In Prince George County, Superintendent Dr. Lisa Pennycuff issued a notice to the school community on Monday, Jan. 17, stating that students and staff would need to continue to wear masks through at least Friday, Jan. 21. An additional update on the school division’s mask policy moving forward is expected on Sunday, Jan. 23.
The Spotsylvania County School Board met Tuesday to discuss recent CDC updates, including an overview of Gov. Youngkin’s Executive Order 2. At the meeting, the Board voted to rescind the current mask requirement for students and visitors, starting Monday, Jan. 24. This does not, however, apply to school buses, as the federal requirement regarding wearing face masks on all forms of public transportation, which includes school buses, remains in place. Employees will still be required to wear masks.
But without an executive order requiring Virginia’s school divisions to follow CDC recommendations for universal masking, questions remain about how face covering requirements will be enforced in school divisions that choose to maintain such mandates, and what will happen with contact tracing and quarantining, once parents have a choice to send their children to school without masks.
Spotsylvania County Public Schools has provided some guidance on this front. In the aforementioned statement shared with the school community on Wednesday, officials said that the division’s isolation and quarantine protocols would be updated on Monday, Jan. 24.
Starting next week, individuals who are confirmed to have COVID-19 or are showing symptoms of the virus need to isolate regardless of their vaccination status. However, in line with the new CDC guidance, such individuals need only isolate for five full days if they are fever-free for 24 hours and if symptoms have improved.

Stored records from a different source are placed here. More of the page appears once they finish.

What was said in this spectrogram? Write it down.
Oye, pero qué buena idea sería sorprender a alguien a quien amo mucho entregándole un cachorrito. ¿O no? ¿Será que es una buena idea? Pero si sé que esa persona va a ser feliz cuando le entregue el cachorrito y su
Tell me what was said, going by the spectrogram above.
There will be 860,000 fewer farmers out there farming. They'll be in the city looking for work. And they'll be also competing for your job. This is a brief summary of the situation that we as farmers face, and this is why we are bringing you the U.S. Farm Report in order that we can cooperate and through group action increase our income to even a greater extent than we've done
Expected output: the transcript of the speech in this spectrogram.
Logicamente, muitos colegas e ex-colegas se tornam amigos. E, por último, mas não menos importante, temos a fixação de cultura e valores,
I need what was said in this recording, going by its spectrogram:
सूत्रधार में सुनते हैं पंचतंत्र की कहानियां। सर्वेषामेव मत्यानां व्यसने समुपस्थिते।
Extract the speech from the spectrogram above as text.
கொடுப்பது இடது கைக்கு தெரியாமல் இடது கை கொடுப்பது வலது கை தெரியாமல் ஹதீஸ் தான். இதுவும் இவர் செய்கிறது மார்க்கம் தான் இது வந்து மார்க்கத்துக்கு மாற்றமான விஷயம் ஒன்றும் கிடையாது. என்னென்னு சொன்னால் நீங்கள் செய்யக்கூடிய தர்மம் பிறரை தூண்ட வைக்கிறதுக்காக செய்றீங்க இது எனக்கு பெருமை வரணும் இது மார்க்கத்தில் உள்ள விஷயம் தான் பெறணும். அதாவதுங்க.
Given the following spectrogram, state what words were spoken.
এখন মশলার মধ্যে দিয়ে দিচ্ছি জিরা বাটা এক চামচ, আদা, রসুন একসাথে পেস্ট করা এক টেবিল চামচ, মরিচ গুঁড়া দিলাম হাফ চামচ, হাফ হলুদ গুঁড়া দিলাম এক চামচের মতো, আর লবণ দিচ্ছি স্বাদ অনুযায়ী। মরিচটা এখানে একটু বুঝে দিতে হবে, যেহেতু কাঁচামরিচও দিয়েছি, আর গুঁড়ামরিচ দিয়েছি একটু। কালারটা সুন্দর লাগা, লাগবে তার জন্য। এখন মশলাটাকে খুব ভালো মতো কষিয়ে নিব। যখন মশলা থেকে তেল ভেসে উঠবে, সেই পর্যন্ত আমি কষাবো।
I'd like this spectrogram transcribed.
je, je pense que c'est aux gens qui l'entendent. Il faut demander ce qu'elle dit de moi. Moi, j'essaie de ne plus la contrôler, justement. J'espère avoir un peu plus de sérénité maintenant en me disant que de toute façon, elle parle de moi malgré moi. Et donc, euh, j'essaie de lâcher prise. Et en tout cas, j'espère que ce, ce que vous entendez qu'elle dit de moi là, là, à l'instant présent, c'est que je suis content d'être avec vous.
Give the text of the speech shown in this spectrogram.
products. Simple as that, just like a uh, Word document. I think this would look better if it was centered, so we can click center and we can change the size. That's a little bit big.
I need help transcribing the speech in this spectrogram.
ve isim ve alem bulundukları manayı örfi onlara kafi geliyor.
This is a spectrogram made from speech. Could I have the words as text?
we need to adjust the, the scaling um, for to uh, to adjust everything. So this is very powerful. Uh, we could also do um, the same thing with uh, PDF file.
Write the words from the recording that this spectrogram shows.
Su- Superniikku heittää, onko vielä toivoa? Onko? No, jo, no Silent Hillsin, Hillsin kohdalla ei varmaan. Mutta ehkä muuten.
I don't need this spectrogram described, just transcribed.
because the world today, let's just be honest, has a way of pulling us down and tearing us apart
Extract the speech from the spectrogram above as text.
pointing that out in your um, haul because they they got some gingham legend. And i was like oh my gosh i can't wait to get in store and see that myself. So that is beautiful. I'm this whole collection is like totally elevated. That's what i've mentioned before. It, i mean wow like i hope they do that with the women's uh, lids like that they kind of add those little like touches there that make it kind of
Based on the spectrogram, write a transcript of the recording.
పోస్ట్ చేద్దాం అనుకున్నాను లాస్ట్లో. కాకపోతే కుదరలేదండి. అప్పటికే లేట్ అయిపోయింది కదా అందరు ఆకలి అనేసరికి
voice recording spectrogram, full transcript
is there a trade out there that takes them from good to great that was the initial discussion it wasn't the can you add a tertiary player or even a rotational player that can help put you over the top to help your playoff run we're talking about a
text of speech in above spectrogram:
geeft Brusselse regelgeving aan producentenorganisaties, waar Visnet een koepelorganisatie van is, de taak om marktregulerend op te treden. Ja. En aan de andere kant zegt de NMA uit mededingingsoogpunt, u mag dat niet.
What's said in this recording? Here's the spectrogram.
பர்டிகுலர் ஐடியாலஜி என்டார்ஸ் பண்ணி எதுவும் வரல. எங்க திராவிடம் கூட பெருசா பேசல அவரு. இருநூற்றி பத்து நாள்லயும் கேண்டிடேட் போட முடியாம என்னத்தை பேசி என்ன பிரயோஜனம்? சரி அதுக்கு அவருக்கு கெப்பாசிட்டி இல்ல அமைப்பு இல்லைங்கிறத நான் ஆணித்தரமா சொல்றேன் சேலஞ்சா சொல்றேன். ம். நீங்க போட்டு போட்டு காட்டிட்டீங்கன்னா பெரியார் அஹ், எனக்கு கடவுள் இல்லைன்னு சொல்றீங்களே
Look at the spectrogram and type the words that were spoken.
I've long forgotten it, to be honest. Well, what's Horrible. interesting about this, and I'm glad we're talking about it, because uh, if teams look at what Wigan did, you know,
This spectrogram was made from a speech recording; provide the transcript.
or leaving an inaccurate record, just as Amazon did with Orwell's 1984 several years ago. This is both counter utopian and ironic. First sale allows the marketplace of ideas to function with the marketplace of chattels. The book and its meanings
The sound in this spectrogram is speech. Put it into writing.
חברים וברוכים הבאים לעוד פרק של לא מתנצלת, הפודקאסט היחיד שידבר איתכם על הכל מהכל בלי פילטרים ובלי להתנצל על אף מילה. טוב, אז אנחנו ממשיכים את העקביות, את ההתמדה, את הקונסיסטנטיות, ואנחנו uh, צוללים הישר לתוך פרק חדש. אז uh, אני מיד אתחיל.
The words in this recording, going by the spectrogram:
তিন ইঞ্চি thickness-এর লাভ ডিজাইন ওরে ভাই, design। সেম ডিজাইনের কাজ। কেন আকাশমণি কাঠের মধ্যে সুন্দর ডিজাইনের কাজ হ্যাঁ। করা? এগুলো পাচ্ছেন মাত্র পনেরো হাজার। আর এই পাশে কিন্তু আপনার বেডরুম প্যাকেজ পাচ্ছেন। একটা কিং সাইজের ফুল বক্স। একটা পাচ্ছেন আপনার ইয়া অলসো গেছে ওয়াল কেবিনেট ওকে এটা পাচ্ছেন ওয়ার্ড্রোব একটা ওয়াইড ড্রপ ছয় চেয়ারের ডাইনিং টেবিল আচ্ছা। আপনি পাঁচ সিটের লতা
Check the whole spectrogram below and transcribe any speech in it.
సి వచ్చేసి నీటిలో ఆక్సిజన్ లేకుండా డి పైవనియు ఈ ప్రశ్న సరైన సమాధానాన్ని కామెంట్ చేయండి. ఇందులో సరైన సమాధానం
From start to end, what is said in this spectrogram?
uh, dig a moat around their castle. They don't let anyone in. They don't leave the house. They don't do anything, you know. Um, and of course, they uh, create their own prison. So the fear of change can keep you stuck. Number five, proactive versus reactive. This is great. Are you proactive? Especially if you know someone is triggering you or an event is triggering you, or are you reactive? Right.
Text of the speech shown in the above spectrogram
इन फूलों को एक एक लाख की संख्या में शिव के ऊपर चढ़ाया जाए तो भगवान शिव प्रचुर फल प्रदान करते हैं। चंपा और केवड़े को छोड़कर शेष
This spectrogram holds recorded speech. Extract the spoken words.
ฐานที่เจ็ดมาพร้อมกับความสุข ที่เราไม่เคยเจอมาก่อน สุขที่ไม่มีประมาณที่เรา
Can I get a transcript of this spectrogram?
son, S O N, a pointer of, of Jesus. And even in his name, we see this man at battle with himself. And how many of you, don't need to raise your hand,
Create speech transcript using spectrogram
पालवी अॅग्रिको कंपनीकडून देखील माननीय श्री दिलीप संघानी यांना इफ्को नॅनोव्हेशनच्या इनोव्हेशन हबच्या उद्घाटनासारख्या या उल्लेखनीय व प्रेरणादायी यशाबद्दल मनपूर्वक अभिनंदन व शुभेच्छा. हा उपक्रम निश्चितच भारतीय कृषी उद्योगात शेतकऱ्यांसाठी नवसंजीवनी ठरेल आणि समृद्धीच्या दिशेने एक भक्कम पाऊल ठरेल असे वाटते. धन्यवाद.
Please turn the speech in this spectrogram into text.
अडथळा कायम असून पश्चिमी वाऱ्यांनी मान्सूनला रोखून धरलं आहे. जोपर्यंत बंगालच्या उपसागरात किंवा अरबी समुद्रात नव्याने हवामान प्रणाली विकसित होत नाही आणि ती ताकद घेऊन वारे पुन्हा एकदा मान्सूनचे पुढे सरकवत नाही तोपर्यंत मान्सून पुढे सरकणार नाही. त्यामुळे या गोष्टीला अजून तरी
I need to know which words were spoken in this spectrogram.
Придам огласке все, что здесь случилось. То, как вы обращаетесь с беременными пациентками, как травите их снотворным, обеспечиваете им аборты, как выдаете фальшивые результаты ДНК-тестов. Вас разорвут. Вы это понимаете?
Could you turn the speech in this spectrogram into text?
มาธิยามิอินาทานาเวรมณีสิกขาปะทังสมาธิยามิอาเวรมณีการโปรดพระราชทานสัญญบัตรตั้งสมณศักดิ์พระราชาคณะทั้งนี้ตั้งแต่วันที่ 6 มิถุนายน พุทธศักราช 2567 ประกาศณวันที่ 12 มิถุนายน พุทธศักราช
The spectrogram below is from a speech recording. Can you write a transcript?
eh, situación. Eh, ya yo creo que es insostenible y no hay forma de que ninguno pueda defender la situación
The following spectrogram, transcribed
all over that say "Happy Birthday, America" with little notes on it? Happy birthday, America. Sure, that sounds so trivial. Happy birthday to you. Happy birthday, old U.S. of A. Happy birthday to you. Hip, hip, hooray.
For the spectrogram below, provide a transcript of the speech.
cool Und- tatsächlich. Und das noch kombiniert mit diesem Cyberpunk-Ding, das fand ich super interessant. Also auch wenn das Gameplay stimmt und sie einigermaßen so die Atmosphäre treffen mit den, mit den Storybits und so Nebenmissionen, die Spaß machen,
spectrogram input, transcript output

At the end of five days, isolation may end if individuals wear a well-fitting mask around others for an additional five days.
The school division also noted that certain individuals would not need to quarantine after a close contact with someone who had COVID-19:
- Those age 18 or older and have received all recommended vaccine doses, including boosters and additional primary shots for some immunocompromised people
- Those age 5-17 years who have completed the primary series of the COVID-19 vaccine
- Those who had confirmed COVID-19 within the last 90 days (tested positive using a viral test)
In terms of enforcement, RPS’ mitigation strategies stated that staff who do not adhere to mask guidance are subject to disciplinary action. However, this does not include information about enforcement measures for students in terms of the school division’s mask requirement.
Similarly, in Henrico County Public Schools, a spokesperson told 8News that the expectation is that all students, staff and visitors will continue to wear masks.
“This has been our practice all year,” Chief of Communications Eileen Cox said. “If parents have a concern, they should speak with the principal to address the issue individually.”
The VDOE has not yet issued an update to its COVID-19 prevention guidance and requirements for schools, which originally required all students, teachers, staff and visitors age 2 and older to wear a mask indoors in private and public Pre-K through 12th grade school settings, regardless of vaccination status.